PROVIDED DATA
=== Begin Enclosure ===

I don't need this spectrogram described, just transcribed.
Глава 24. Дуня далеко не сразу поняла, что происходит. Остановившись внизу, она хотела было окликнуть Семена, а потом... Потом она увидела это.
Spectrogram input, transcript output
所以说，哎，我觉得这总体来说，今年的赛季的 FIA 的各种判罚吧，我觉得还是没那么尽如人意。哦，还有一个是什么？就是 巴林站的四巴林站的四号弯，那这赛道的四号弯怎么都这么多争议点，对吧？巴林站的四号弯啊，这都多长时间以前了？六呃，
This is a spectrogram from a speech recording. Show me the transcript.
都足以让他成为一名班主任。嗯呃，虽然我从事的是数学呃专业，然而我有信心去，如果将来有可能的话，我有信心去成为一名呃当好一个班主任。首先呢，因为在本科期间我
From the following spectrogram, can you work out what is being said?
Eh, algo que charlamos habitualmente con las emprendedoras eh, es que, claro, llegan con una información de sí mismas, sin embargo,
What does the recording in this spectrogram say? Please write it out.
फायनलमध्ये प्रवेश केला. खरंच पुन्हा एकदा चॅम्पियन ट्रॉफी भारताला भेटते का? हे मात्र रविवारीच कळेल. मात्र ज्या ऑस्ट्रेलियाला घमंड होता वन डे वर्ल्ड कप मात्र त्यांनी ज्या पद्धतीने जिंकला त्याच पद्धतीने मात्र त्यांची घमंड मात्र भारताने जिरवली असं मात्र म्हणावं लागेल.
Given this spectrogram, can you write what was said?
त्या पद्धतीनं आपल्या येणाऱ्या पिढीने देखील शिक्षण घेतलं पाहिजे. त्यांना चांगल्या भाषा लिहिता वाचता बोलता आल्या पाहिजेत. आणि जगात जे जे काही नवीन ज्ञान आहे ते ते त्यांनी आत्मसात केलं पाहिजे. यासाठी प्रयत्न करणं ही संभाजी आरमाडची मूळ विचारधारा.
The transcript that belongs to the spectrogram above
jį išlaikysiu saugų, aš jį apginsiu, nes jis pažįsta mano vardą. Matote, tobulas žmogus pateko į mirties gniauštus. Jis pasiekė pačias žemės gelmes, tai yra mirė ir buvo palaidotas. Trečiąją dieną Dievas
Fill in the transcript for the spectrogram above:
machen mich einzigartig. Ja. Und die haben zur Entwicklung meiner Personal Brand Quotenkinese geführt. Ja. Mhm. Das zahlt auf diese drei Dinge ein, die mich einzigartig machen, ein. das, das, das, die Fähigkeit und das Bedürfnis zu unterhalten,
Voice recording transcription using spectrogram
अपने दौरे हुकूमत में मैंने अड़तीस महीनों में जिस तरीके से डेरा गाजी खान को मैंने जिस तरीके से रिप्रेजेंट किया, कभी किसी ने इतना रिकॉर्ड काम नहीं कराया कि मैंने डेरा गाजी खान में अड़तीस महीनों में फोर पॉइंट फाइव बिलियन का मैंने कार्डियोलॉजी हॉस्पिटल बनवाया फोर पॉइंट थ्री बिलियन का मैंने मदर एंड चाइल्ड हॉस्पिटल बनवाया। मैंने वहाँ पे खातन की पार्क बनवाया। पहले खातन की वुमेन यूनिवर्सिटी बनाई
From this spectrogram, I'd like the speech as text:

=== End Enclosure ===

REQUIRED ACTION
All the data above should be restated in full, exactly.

ANSWER FOR THIS EXERCISE
I don't need this spectrogram described, just transcribed.
Глава 24. Дуня далеко не сразу поняла, что происходит. Остановившись внизу, она хотела было окликнуть Семена, а потом... Потом она увидела это.
Spectrogram input, transcript output
所以说，哎，我觉得这总体来说，今年的赛季的 FIA 的各种判罚吧，我觉得还是没那么尽如人意。哦，还有一个是什么？就是 巴林站的四巴林站的四号弯，那这赛道的四号弯怎么都这么多争议点，对吧？巴林站的四号弯啊，这都多长时间以前了？六呃，
This is a spectrogram from a speech recording. Show me the transcript.
都足以让他成为一名班主任。嗯呃，虽然我从事的是数学呃专业，然而我有信心去，如果将来有可能的话，我有信心去成为一名呃当好一个班主任。首先呢，因为在本科期间我
From the following spectrogram, can you work out what is being said?
Eh, algo que charlamos habitualmente con las emprendedoras eh, es que, claro, llegan con una información de sí mismas, sin embargo,
What does the recording in this spectrogram say? Please write it out.
फायनलमध्ये प्रवेश केला. खरंच पुन्हा एकदा चॅम्पियन ट्रॉफी भारताला भेटते का? हे मात्र रविवारीच कळेल. मात्र ज्या ऑस्ट्रेलियाला घमंड होता वन डे वर्ल्ड कप मात्र त्यांनी ज्या पद्धतीने जिंकला त्याच पद्धतीने मात्र त्यांची घमंड मात्र भारताने जिरवली असं मात्र म्हणावं लागेल.
Given this spectrogram, can you write what was said?
त्या पद्धतीनं आपल्या येणाऱ्या पिढीने देखील शिक्षण घेतलं पाहिजे. त्यांना चांगल्या भाषा लिहिता वाचता बोलता आल्या पाहिजेत. आणि जगात जे जे काही नवीन ज्ञान आहे ते ते त्यांनी आत्मसात केलं पाहिजे. यासाठी प्रयत्न करणं ही संभाजी आरमाडची मूळ विचारधारा.
The transcript that belongs to the spectrogram above
jį išlaikysiu saugų, aš jį apginsiu, nes jis pažįsta mano vardą. Matote, tobulas žmogus pateko į mirties gniauštus. Jis pasiekė pačias žemės gelmes, tai yra mirė ir buvo palaidotas. Trečiąją dieną Dievas
Fill in the transcript for the spectrogram above:
machen mich einzigartig. Ja. Und die haben zur Entwicklung meiner Personal Brand Quotenkinese geführt. Ja. Mhm. Das zahlt auf diese drei Dinge ein, die mich einzigartig machen, ein. das, das, das, die Fähigkeit und das Bedürfnis zu unterhalten,
Voice recording transcription using spectrogram
अपने दौरे हुकूमत में मैंने अड़तीस महीनों में जिस तरीके से डेरा गाजी खान को मैंने जिस तरीके से रिप्रेजेंट किया, कभी किसी ने इतना रिकॉर्ड काम नहीं कराया कि मैंने डेरा गाजी खान में अड़तीस महीनों में फोर पॉइंट फाइव बिलियन का मैंने कार्डियोलॉजी हॉस्पिटल बनवाया फोर पॉइंट थ्री बिलियन का मैंने मदर एंड चाइल्ड हॉस्पिटल बनवाया। मैंने वहाँ पे खातन की पार्क बनवाया। पहले खातन की वुमेन यूनिवर्सिटी बनाई
From this spectrogram, I'd like the speech as text:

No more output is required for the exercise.